◆ TASK PROMPT:
Say how many lines in the records contain the string "That", giving the number by itself.

[MATERIAL TO PROCESS Boundary: Start]

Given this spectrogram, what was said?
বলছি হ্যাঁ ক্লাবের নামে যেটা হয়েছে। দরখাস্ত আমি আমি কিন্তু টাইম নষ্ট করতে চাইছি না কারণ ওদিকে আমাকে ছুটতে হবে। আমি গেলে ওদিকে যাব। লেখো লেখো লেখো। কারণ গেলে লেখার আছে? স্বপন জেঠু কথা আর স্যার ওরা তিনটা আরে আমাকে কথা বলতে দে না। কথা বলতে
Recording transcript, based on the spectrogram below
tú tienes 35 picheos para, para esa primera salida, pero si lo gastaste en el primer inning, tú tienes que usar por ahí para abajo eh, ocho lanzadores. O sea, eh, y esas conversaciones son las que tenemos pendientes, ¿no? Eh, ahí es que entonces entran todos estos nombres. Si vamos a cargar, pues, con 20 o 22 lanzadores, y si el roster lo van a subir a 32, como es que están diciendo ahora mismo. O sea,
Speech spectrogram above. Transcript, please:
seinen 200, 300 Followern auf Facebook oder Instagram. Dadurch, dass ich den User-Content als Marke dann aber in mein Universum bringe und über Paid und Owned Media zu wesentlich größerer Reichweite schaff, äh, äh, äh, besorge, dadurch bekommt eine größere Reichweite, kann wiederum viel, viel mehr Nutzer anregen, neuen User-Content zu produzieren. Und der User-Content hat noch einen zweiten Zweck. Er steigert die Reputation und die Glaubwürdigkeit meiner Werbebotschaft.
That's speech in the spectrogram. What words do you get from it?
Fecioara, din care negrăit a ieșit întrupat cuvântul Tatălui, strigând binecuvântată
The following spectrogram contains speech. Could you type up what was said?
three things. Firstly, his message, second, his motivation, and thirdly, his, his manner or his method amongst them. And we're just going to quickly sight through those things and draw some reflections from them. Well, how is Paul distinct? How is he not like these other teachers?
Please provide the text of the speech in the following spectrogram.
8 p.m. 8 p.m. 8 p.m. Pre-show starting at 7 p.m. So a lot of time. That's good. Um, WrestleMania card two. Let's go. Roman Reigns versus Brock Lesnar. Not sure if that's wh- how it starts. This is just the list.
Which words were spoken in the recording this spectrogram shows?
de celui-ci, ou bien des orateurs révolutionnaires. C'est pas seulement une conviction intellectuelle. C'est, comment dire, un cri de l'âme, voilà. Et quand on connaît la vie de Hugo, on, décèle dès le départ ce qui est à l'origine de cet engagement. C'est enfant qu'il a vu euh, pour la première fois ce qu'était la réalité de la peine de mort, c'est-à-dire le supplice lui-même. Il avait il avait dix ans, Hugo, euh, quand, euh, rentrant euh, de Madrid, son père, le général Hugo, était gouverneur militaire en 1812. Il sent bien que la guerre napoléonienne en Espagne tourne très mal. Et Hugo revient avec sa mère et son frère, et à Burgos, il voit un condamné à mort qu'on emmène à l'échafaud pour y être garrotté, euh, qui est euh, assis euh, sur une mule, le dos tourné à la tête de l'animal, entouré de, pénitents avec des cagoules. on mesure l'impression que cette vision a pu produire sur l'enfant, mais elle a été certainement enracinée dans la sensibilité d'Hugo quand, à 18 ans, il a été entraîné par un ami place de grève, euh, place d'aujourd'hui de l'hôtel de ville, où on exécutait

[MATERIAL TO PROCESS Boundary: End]

◆ EXERCISE SOLUTION:
2